    Inuit have inhabited the Belcher Island for centuries. While some ancestors of present-day inhabitants migrated here from northern Quebec, others came when the Thule culture was declining between AD 1200 and 1400. Earlier occupation is evidenced in the archeological sites of the Dorset culture from 500 BC to AD1000.

    The islands came to the attention of outsiders after Henry Hudson spotted them in 1610. More than 230 years later Thomas Wiegand, a servant of the Hudson’s Bay Co., led an exploration party from Fort George (Chisasibi, Quebec) to the area. It was another 60 years before Robert Flaherty and his crew became the first qallunaat (white people) to winter here. In 1915 he and his men survived the winter by using the wood from their ship for fuel.

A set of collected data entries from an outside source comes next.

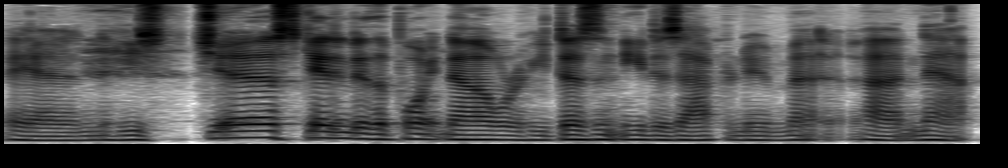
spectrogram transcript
and he's just getting to the point now where he doesn't need his afternoon ma- uh, nap.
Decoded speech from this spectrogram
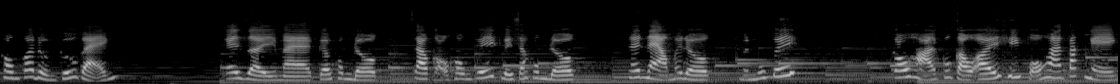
không có đường cứu vãn. Cái gì mà kêu không được, sao cậu không viết vì sao không được? Thế nào mới được, mình muốn biết. Câu hỏi của cậu ấy khiến phổ hoa tắt nghẹn,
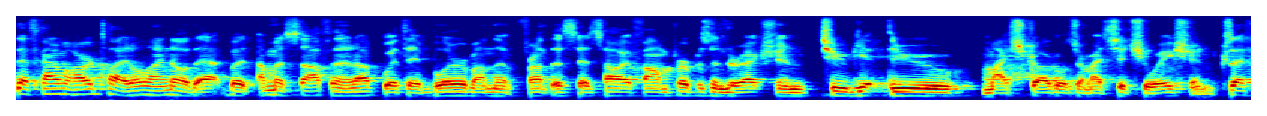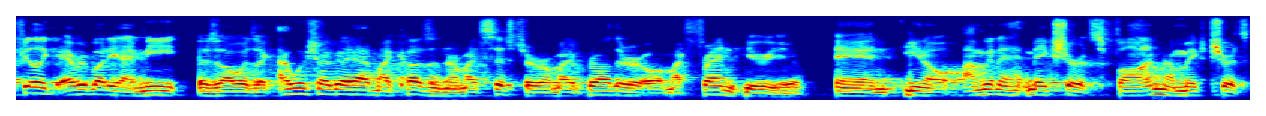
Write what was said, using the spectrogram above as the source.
That's kind of a hard title, I know that, but I'm going to soften it up with a blurb on the front that says how I found purpose and direction to get through my struggles or my situation. Because I feel like everybody I meet is always like, I wish I could have had my cousin or my sister or my brother or my friend hear you. And, you know, I'm going to make sure it's fun. I'm make sure it's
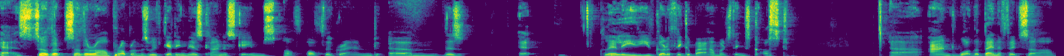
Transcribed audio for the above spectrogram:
yeah, so, that, so there are problems with getting those kind of schemes off, off the ground. Um, there's uh, clearly you've got to think about how much things cost uh, and what the benefits are.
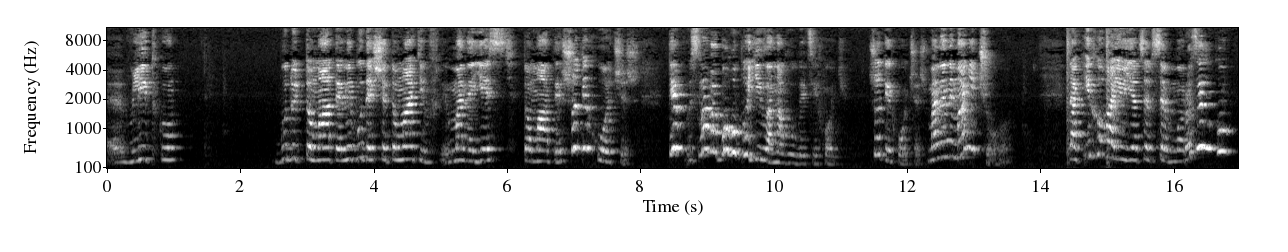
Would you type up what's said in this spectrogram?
е, влітку. Будуть томати, не буде ще томатів. У мене є томати. Що ти хочеш? Ти, слава Богу, поїла на вулиці хоч. Що ти хочеш? У мене нема нічого. Так, і ховаю я це все в морозилку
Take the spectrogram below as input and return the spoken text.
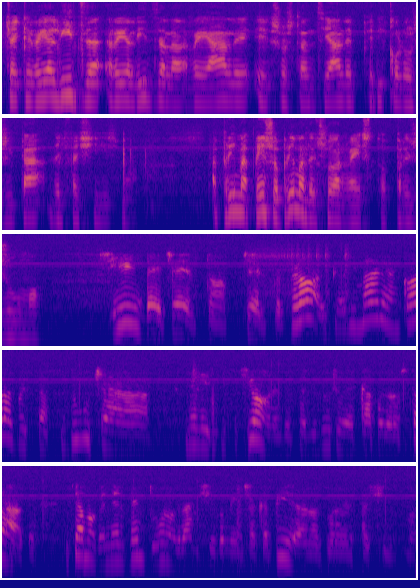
Cioè che realizza, realizza la reale e sostanziale pericolosità del fascismo? Prima, penso prima del suo arresto, presumo. Sì, beh, certo, certo, però rimane ancora questa fiducia nelle istituzioni, questa fiducia del capo dello Stato. Diciamo che nel 21 Gramsci comincia a capire la natura del fascismo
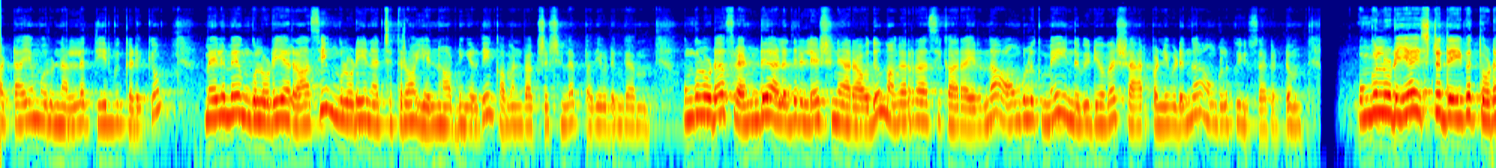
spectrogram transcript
கட்டாயம் ஒரு நல்ல தீர்வு கிடைக்கும். மேலுமே உங்களுடைய ராசி உங்களுடைய நட்சத்திரம் என்ன அப்படிங்கிறதையும் கமெண்ட் பாக்ஸ் செக்ஷனில் பதிவிடுங்க. உங்களோட ஃப்ரெண்டு அல்லது ரிலேஷன் யாராவது மகர ராசிக்காராக இருந்தால் அவங்களுக்குமே இந்த வீடியோவை ஷேர் பண்ணிவிடுங்க. அவங்களுக்கு உங்களுக்கு யூஸ் ஆகட்டும். உங்களுடைய இஷ்ட தெய்வத்தோட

    Inuit survived Belcher Islands through their ingenuity. In the late 1800’s when the caribou disappeared from the islands, women began sewing winter parkas from eider duck skins. The men were renowned for their knowledge of the ice fields and their dogs were popular trade items during annual trips to mainland posts. They were respected as well for their kayaking skills and the two person kayaks that they navigated adeptly around the island and the bay.

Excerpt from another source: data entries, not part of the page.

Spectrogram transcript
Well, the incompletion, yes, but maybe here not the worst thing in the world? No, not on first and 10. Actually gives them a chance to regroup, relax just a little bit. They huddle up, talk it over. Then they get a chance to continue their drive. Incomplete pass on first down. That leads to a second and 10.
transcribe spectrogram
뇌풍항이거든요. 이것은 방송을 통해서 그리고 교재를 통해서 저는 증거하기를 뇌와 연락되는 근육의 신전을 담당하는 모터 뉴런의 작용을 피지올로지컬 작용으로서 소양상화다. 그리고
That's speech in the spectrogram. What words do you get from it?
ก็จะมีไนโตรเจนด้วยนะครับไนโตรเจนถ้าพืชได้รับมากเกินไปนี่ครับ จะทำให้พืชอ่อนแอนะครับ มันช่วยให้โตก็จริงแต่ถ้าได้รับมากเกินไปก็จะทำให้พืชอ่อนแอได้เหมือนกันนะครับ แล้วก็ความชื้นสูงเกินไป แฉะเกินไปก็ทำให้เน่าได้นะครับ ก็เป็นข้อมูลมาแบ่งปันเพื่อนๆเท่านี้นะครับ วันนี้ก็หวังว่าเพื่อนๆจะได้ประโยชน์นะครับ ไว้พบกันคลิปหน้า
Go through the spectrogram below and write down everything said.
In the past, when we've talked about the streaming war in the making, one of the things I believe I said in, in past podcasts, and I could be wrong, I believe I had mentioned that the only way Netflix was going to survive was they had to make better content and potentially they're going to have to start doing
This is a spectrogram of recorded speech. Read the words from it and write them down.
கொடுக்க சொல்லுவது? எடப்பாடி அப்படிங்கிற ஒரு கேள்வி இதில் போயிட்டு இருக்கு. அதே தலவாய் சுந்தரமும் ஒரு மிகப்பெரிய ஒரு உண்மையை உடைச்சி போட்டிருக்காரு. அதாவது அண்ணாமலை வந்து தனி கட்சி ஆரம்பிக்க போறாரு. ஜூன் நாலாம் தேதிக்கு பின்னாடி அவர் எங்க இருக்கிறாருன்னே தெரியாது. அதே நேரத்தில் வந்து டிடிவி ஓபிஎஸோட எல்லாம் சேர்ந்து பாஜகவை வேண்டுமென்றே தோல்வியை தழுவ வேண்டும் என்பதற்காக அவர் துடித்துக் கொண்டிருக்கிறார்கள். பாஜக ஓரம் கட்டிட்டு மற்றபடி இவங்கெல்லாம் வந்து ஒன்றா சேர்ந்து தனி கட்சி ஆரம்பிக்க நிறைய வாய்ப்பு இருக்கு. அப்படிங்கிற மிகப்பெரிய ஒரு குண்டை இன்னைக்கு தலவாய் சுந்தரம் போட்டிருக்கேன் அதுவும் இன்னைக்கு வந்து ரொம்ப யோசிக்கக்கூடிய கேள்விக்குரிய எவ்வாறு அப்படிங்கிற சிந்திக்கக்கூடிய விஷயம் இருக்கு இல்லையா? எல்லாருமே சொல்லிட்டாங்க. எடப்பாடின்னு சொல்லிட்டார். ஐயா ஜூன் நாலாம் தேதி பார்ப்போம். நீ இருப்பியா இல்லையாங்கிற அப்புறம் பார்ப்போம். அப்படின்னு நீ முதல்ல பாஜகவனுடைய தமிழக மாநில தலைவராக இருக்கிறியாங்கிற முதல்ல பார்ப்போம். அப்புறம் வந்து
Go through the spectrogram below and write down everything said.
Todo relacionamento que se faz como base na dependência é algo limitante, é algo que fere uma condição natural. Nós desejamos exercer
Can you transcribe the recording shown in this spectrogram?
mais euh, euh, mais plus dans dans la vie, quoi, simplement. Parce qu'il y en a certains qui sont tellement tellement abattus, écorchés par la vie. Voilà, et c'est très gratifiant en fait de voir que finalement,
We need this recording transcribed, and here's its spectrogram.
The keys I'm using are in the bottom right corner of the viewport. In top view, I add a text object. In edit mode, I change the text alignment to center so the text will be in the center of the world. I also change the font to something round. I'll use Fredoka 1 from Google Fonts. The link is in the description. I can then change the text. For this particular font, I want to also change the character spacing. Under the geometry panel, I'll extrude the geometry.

    A Hudson’s Bay Co. trading post opened in 1928 and operated sporadically until the 1950’s. It was relocated from Tukarak Island to Eskimo Harbour in 1961.

That same year the federal government built a school in the southern part of Flaherty Island.

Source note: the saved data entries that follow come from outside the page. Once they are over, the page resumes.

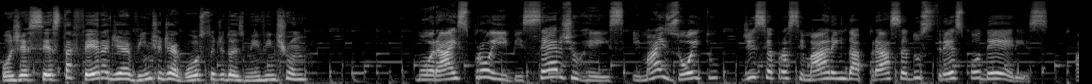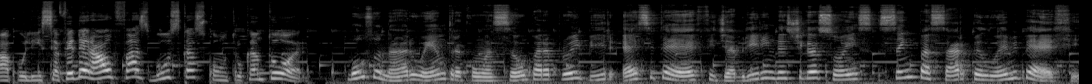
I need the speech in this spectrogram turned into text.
Hoje é sexta-feira, dia 20 de agosto de 2021. Moraes proíbe Sérgio Reis e mais oito de se aproximarem da Praça dos Três Poderes. A Polícia Federal faz buscas contra o cantor. Bolsonaro entra com ação para proibir STF de abrir investigações sem passar pelo MPF.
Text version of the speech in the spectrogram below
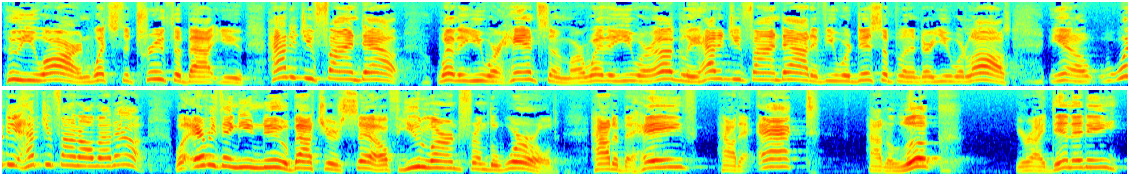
who you are and what's the truth about you? How did you find out whether you were handsome or whether you were ugly? How did you find out if you were disciplined or you were lost? You know, what did how did you find all that out? Well, everything you knew about yourself, you learned from the world. How to behave, how to act, how to look, your identity,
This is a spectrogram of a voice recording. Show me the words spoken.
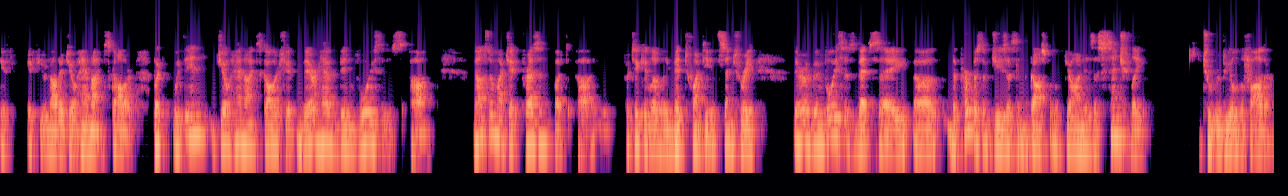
if if you're not a Johannine scholar, but within Johannine scholarship, there have been voices, uh, not so much at present, but uh, particularly mid 20th century, there have been voices that say uh, the purpose of Jesus in the Gospel of John is essentially to reveal the Father.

    The community of Sanikiluaq was established in 1971 when the government centralized its services, moving the buildings and inhabitants of South Camp (where the school was) to North Camp (where the trading post was). Today Sanikiluaq is a growing, modern settlement whose economy is based on subsistence hunting, fishing, tourism and soapstone carving..

Sanikiluaq: Land & Wildlife

    Most of the small islands in the archipelago provide breeding grounds for several species of ducks & geese (including eider, merganser, Brant & Canada). Rock crevices, lakes and ponds are summer home to many other migrating birds. Most of the species that nest or visit are water birds including red-throated, common & arctic loons, black guillemot, arctic tern and gulls. There are also a few land birds like rock ptarmigan, rough legged hawk, peregrine falcon, snowy owl, horned lark, Lapland longspur and snow bunting.

    Arctic char and whitefish are found in the rivers and lakes.  Coastal waters are a source of cod, capelin, lumpfish and sculpin. They are also home to ring, bearded and harbour seals, beluga whale, walrus and Polar bear. On the tundra fox, arctic hare and lemmings can be found along with reindeer that were introduces in 1978, about 100 years after the caribou disappeared.

    Sanikiluaq has weather that can be blustery and unpredictable. The islands are surrounded by open sea and high winds and storms can arise suddenly. Information on daily temperatures and wind conditions can be obtained from the local observer/communicator at the local airport.

 *Reproduced from the Nunavut Handbook